Read any review for the sketch comedy omnibus Movie 43, and you'll hear that it's one of the worst movies ever made: The metaphorical equivalent to the apartheid, and a clear sign that humanity has descented into the depths of hell for comedic entertainment. A movie solely advertised for celebrities doing disgusting things for an hour-and-half without any plot, with a couple of recognisable directors thrown in for good measure to tarnish their names through helping to make such garbage. It's been years since such a widely panned movie has been released, and what makes the situation all the more compelling is that seemingly half of Hollywood is involved. Actors include Dennis Quaid, Greg Kinnear, Hugh Jackman, Kate Winslet, Naomi Watts, Liev Schreiber, Anna Faris, and Chris Pratt, and that's only within the first 20 minutes. Jammed to the brim with stars like the ultimate cheat for Six Degrees of Kevin Bacon, it elevates Movie 43 beyond the point of traditional failure. This movie shouldn't have been dumped in the dog days of January with a low theater count and a shoddy marketing effort. With a cast like this, it should be a priority project released on a good date in the middle of summer. Even with mediocre material, it's possible to get a good audience to see the film, rather than the low count which made up its abysmal $4,805,878 opening weekend.
wasn't until a sketch involving a man being asked by his fiance to poop
on her when I realised there wasn't even enough hilarity to include in a
Movie 43 certainly
isn't one of the worst movies ever made, but it's still fairly
terrible. We're not even working on a ratio of good to bad sketches. Out
of the 14 total sketches, only three manage to be consistently amusing;
as in a few solid chuckles. The best metaphor wouldn't be the
apartheid, but rather the aftermath of a post-apocalyptic scenario. The

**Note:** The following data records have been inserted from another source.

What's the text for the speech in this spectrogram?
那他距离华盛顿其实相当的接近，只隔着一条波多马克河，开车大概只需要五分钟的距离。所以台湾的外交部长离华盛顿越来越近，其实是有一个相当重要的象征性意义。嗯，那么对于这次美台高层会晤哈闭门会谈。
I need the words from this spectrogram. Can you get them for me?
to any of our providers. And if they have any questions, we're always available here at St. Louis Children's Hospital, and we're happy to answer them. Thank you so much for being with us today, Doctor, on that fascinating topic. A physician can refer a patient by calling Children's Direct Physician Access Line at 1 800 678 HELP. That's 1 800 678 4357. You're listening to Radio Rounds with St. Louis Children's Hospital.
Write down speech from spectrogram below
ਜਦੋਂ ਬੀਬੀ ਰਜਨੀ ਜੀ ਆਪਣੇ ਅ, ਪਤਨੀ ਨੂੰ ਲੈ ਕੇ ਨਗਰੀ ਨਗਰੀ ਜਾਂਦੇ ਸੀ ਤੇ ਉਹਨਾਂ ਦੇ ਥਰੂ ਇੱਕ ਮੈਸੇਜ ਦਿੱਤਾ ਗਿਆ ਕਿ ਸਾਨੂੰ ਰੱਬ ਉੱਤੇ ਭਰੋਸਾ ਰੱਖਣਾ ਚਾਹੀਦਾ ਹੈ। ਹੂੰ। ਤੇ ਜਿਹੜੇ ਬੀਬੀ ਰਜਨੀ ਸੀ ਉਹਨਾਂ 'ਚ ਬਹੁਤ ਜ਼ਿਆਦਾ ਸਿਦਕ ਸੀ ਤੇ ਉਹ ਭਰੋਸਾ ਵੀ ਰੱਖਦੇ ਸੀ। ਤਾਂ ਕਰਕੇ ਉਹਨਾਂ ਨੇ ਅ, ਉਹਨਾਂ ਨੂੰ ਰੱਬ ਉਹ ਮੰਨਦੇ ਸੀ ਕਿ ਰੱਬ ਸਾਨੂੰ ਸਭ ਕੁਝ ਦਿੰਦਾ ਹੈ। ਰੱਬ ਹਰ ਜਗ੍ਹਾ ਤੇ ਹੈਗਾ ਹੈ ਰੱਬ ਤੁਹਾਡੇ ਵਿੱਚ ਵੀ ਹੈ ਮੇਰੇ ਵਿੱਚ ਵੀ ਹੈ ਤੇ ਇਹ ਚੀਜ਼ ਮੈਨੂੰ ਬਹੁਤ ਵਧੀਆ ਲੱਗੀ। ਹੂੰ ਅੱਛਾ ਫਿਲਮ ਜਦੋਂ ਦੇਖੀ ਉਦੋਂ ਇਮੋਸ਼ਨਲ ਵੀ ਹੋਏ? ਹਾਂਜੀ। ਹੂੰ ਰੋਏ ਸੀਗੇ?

entire film is a barren wasteland of morbid hopelessness, but there are
still a few small pleasures which you accept due to the sheer direness
of your situation. In any other feature, a parody commercial involving
children operating machines from the inside might be groanworthy, but
here it's the unopened bottle of Coke in an abandoned and raided
supermarket. A flat bottle of soda wouldn't be appreciated in our modern
day society, but after showering of nuclear explosions across the
country, it'd be a gem to lighten our fading spirits against the bleak
reality which dominates every aspect of life.
Movie 43 contains
some moments of mild hilarity, but it's difficult to tell if the bits
are genuinely funny, or just decent in comparison to a cartoon cat
aggressively masturbating to a picture of his master in a spoof of a TV
show which doesn't exist. It deserves to die a quick death, as to not
further humiliate those involved, and should hopefully find a space on a
.99 cent DVD rack by at least July. For every piece of Shakespeare the
room full of monkeys churns out, there're a thousand pieces of trash.
Considering all the actors and directors involved with the film, this is
one of them.